  • Purpose: The construction of complex collimators with a high number of oblique pinholes is very labor intensive, expensive or is sometimes impossible with the current available techniques (drilling, milling or electric discharge machining). All these techniques are subtractive: one starts from solid plates and the material at the position of the pinholes is removed. The authors used a novel technique for collimator construction, called metal additive manufacturing. This process starts with a solid piece of tungsten on which a first layer of tungsten powder is melted. Each subsequent layer is then melted on the previous layer. This melting is donemore » by selective laser melting at the locations where the CAD design file defines solid material. Methods: A complex collimator with 20 loftholes with 500 {mu}m diameter pinhole opening was designed and produced (16 mm thick and 70 Multiplication-Sign 52 mm{sup 2} transverse size). The density was determined, the production accuracy was measured (GOM ATOS II Triple Scan, Nikon AZ100M microscope, Olympus IMT200 microscope). Point source measurements were done by mounting the collimator on a SPECT detector. Because there is increasing interest in dual-modality SPECT-MR imaging, the collimator was also positioned in a 7T MRI scanner (Bruker Pharmascan). A uniform phantom was acquired using T1, T2, and T2* sequences to check for artifacts or distortion of the phantom images due to the collimator presence. Additionally, three tungsten sample pieces (250, 500, and 750 {mu}m thick) were produced. The density, attenuation (140 keV beam), and uniformity (GE eXplore Locus SP micro-CT) of these samples were measured. Results: The density of the collimator was equal to 17.31 {+-} 0.10 g/cm{sup 3} (89.92% of pure tungsten). The production accuracy ranges from -260 to +650 {mu}m. The aperture positions have a mean deviation of 5 {mu}m, the maximum deviation was 174 {mu}m and the minimum deviation was -122 {mu}m. The mean aperture diameter is 464 {+-} 19 {mu}m. The calculated and measured sensitivity and resolution of point sources at different positions in the field-of-view agree well.

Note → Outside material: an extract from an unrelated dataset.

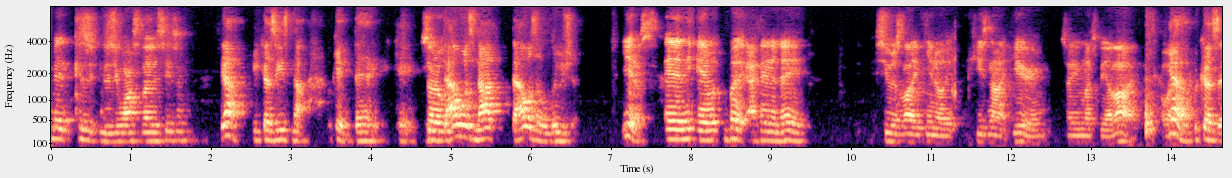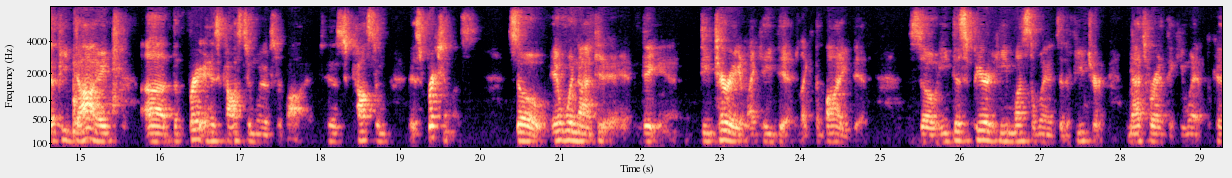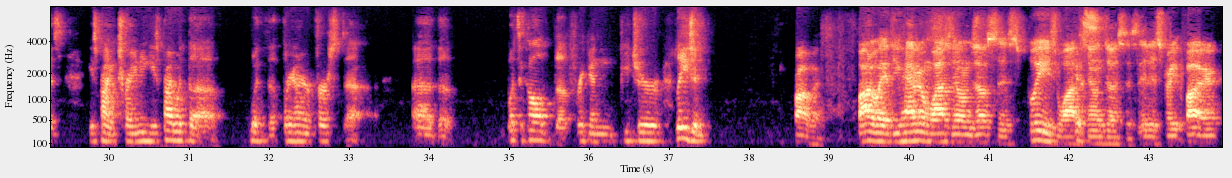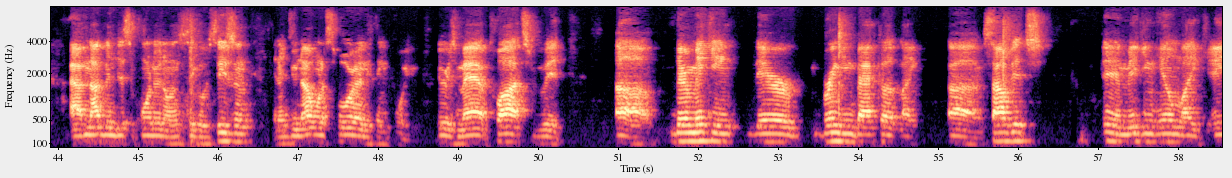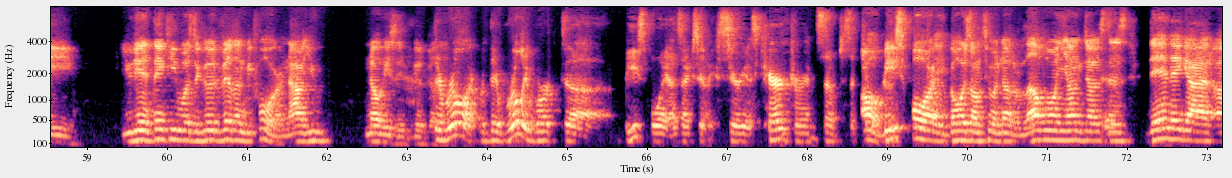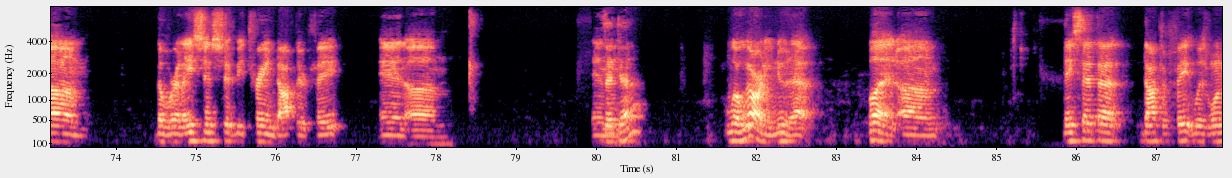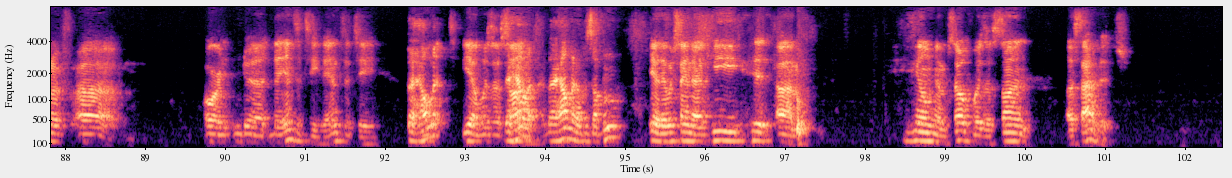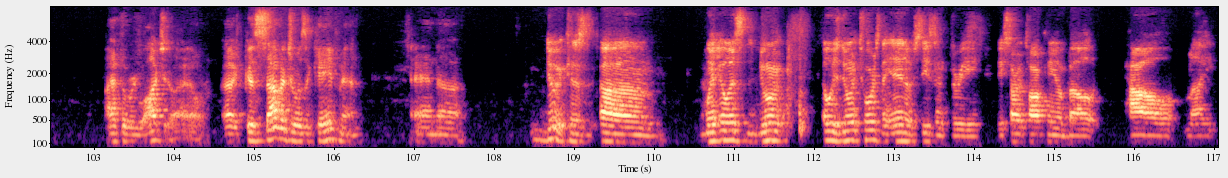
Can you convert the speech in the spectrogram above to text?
because did you watch the latest season? Yeah, because he's not okay. They, okay, So- that was not that was an illusion. Yes, and and but at the end of the day, she was like, you know, he's not here, so he must be alive. Yeah, because if he died, uh, the his costume would have survived. His costume is frictionless, so it would not de- de- deteriorate like he did, like the body did. So he disappeared. He must have went into the future, and that's where I think he went because he's probably training. He's probably with the with the 301st, uh, uh, the what's it called, the freaking future Legion. Probably. By the way, if you haven't watched Young Justice, please watch Yes. Young Justice. It is straight fire. I have not been disappointed on a single season, and I do not want to spoil anything for you. There is mad plots with, uh, they're making, they're bringing back up like uh, Savage and making him like a. You didn't think he was a good villain before. Now you know he's a good villain They really they really worked uh, Beast Boy as actually a serious character instead of just a Oh. Beast Boy goes on to another level in Young Justice. Then they got um the relationship between Doctor Fate and um and well, we already knew that, but um they said that Doctor Fate was one of uh or the the entity, the entity, The helmet? yeah, was a The helmet. The helmet of Nabu. Yeah, they were saying that he hit um him himself was a son a Savage. I have to rewatch it. I don't because Savage was a caveman, and uh, do it because um, when it was doing it was doing towards the end of season three they started talking about how like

The measured and expected attenuation of the three sample pieces are in a good agreement. There was no influence of the 7T magnetic field on the collimator (which is paramagnetic) and minimal distortion was noticed on the MR scan of the uniform phantom. Conclusions: Additive manufacturing is a very promising technique for the production of complex multipinhole collimators and may also be used for producing other complex collimators. The cost of this technique is only related to the amount of powder needed and the time it takes to have the collimator built. The timeframe from design to collimator production is significantly reduced.« less